MC, It's a matter of vector algebra, adding the various force vectors results in a net side force that can only pull the stylus toward the spindle (in the case of an overhung tonearm), because the stiffness of the arm wand prevents movement in the actual direction of the major net force, which is toward an ever-moving point that is always pointed to the rear but to the inside of the pivot (with a pivoted, overhung tonearm). With an underhung tonearm, the direction of the side force actually changes from pulling the tonearm inward to pushing it outward, after the stylus passes through its single null point, where there momentarily is zero skating force.

"Each and every point on a circle is the same distance from the center. Therefore the vector pointing towards the center is zero." It's not that the two statements are wrong. It is that the two statements have nothing to do with each other. Moreover, an LP groove is actually spiraling toward the spindle or the label, so each and every point is NOT the same distance from the center. And there is a net vector force toward the spindle; we call it the skating force. (I know we agree on that, but you seem to lose sight of it once in a while.)

The ball on a string goes off into space on a straight line tangent to its circular orbit, when you let go, because you were applying a force that kept it circling, until you let go of the string. That is called a centripetal force.

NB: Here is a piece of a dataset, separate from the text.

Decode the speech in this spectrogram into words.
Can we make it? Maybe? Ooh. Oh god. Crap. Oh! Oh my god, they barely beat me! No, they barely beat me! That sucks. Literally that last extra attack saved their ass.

Because as Newton tells us, "every object persists in its state of rest or uniform motion in a straight line, unless it is compelled to change that state by forces impressed upon it".

You wrote, "The motion of each point on the circle breaks down into a vector that is pointed straight ahead, ie tangentially, and straight towards the center. Each and every point on a circle is the same distance from the center. Therefore the vector pointing towards the center is zero." What?

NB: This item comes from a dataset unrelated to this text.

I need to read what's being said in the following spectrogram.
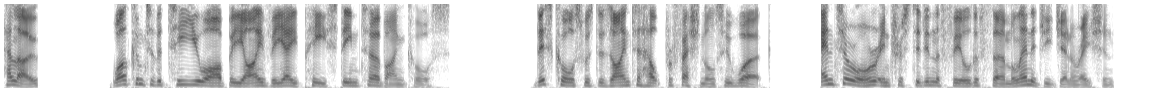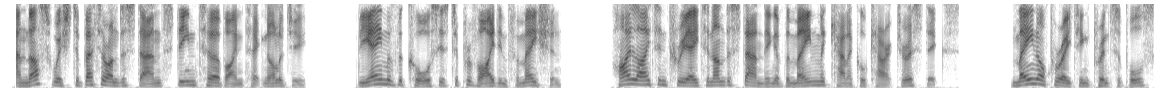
Hello. Welcome to the TURBI steam turbine course. This course was designed to help professionals who work, enter or are interested in the field of thermal energy generation, and thus wish to better understand steam turbine technology. The aim of the course is to provide information, highlight and create an understanding of the main mechanical characteristics, main operating principles,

The reason why overhung tonearms can never have zero skating force can be shown by the Pythagorean Theorem. As you say, tangency to the groove is what we are talking about, but we need tangency to the groove where the friction force generated at the stylus tip has a vector that passes back through the pivot point. Then and only then do we have zero skating force. Consider an underhung tonearm with no headshell offset angle that can achieve zero skating force at its single null point. In that one moment, the distance from the pivot through the tonearm/cartridge is one side of a right angle triangle (side a). The distance from the stylus tip to the spindle is another side of a right angle triangle (side b). And the pivot to spindle distance would be the hypotenuse of the right angle triangle, side c. Pythagorus told us that for any right angle triangle, c-squared = a-squared + b-squared. But if you have an overhung stylus, side a (tonearm effective length) is always larger than side c (P2S). So you can never achieve even a null point, let alone zero skating force, with an overhung tonearm, UNLESS you invoke a headshell offset angle. The founding fathers of cartridge alignment handed down to us a headshell offset angle, so as to achieve two null points across the surface of an LP. But they didn't give us any condition that satisfies what we need for zero skating force, because headshell offset per se causes a skating force.

"Each and every point on a circle is the same distance from the center. Therefore the vector pointing towards the center is zero." It's not that the two statements are wrong. It is that the two statements have nothing to do with each other. Moreover, an LP groove is actually spiraling toward the spindle or the label, so each and every point is NOT the same distance from the center. And there is a net vector force toward the spindle; we call it the skating force. (I know we agree on that, but you seem to lose sight of it once in a while.)

The ball on a string goes off into space on a straight line tangent to its circular orbit, when you let go, because you were applying a force that kept it circling, until you let go of the string. That is called a centripetal force. Because as Newton tells us, "every object persists in its state of rest or uniform motion in a straight line, unless it is compelled to change that state by forces impressed upon it".

You wrote, "The motion of each point on the circle breaks down into a vector that is pointed straight ahead, ie tangentially, and straight towards the center. Each and every point on a circle is the same distance from the center. Therefore the vector pointing towards the center is zero." What?

The reason why overhung tonearms can never have zero skating force can be shown by the Pythagorean Theorem. As you say, tangency to the groove is what we are talking about, but we need tangency to the groove where the friction force generated at the stylus tip has a vector that passes back through the pivot point. Then and only then do we have zero skating force. Consider an underhung tonearm with no headshell offset angle that can achieve zero skating force at its single null point. In that one moment, the distance from the pivot through the tonearm/cartridge is one side of a right angle triangle (side a). The distance from the stylus tip to the spindle is another side of a right angle triangle (side b). And the pivot to spindle distance would be the hypotenuse of the right angle triangle, side c. Pythagorus told us that for any right angle triangle, c-squared = a-squared + b-squared. But if you have an overhung stylus, side a (tonearm effective length) is always larger than side c (P2S). So you can never achieve even a null point, let alone zero skating force, with an overhung tonearm, UNLESS you invoke a headshell offset angle. The founding fathers of cartridge alignment handed down to us a headshell offset angle, so as to achieve two null points across the surface of an LP. But they didn't give us any condition that satisfies what we need for zero skating force, because headshell offset per se causes a skating force.